There’s something else at play here: purchasing power. Most Senegalese won’t buy products they feel are socially beneath them. If you can afford fish in your rice, you don’t procure pounded dried fish that’s used to feed the poor. The same goes for rice. Those who can find the money for Thai rice don’t purchase local rice. (That’s a truth in Burkina Faso, also.) There’s a large caveat with this argument: For one, it’s a pretty large generalization, but one that I’ve heard elsewhere.
Since I am at it, I’ll paint another generality. More people eat rice because they are busier. What I mean is more of their time is spent working or being economically occupied. This may be a good thing, for working women have less time to sit around and cook millet, which often takes longer to prepare than rice. (Generalizations aplenty today!) Urbanization may also play a part in falling millet stocks. Families might feel the need to put down some of the village traditions in lieu of becoming more modern, urbanized. There’s also the fact that perhaps millet – or the right millet, because it varies by region – may not be found in all urban markets throughout the city.
Moving on from broad strokes, let’s look at Mauritania, a country where I’ve been able to collect far less information. In 2000, the country’s number one import was raw sugar, when these hard-core tea drinkers brought in 112,327 metric tons. Tea must have something to do with it, because refined sugar ranked fourth: 93,458 metric tons. Wheat also played a big role in the market with 72,991 metric tons.
2004 is when things get a little weird. Wheat still remains high with 148,509 metric tons. Refined sugar still takes home number two with 189,840 metric tons. But, there’s no raw sugar to be found. Instead, the number one import goes to….Cigarettes: $66,325,000 worth of puffy treats. (I knew I liked this country.)
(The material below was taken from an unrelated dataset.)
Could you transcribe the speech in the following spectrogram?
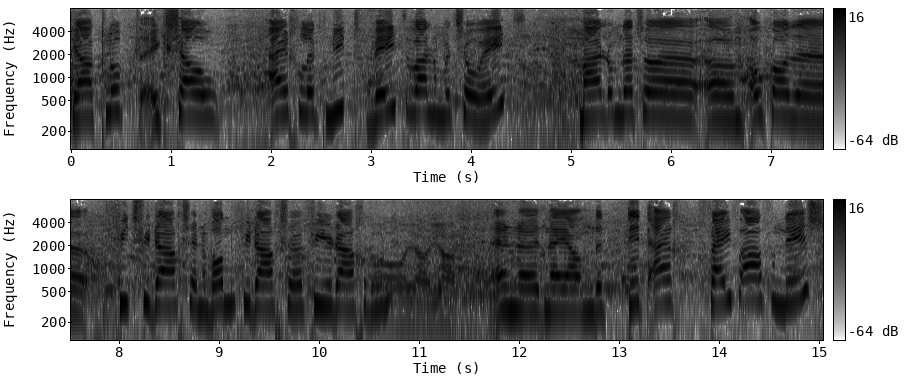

I can’t tell you where raw sugar went; nor can I tell you were Joe Camel came from. (Cigarettes may always have been immensely popular, but perhaps the cigarette importers knew a way to, um, “sidestep” import duties.) Going back to the food imports, I will say they may be skewed because the country receives quite a bit of food aid from the World Food Program. In fact, between 2003 and 2006, Mauritania averaged more than 33,000 tons of donated food, compared to roughly 11,000 tons for Senegal. How this affects a country’s grocery list, I don’t know.
Nor do I really know about what these lists say about these two countries. These countries happen to import a lot of food – and a lot of food that now happens to be expensive. But you could say that about any commodity right now. You may also say they import more food because they have more money to pay for it…Well, at least until this year. That’s why, West Africa for the most part, these high food prices remain a pocketbook issue and don’t have to become a food security issue.
It’s on you, Nigeria
Here we should mention Nigeria, by far the region’s largest food market. If Nigeria doesn’t prove to have a good harvest, they’ll be looking to purchase food stocks elsewhere in West Africa. Not a bad thing, if you don’t remember 2005 when food from less bountiful Niger was bought up to relieve Nigerian demand, creating a food crisis. We term 2005 a crisis because not enough food was available in Niger; this year's issue is presently due to expensive food. Countries have learned from the issue in Niger. In Burkina Faso, at least, safeguards have been put in place to make sure local markets are not needlessly losing food stocks to foreign consumers.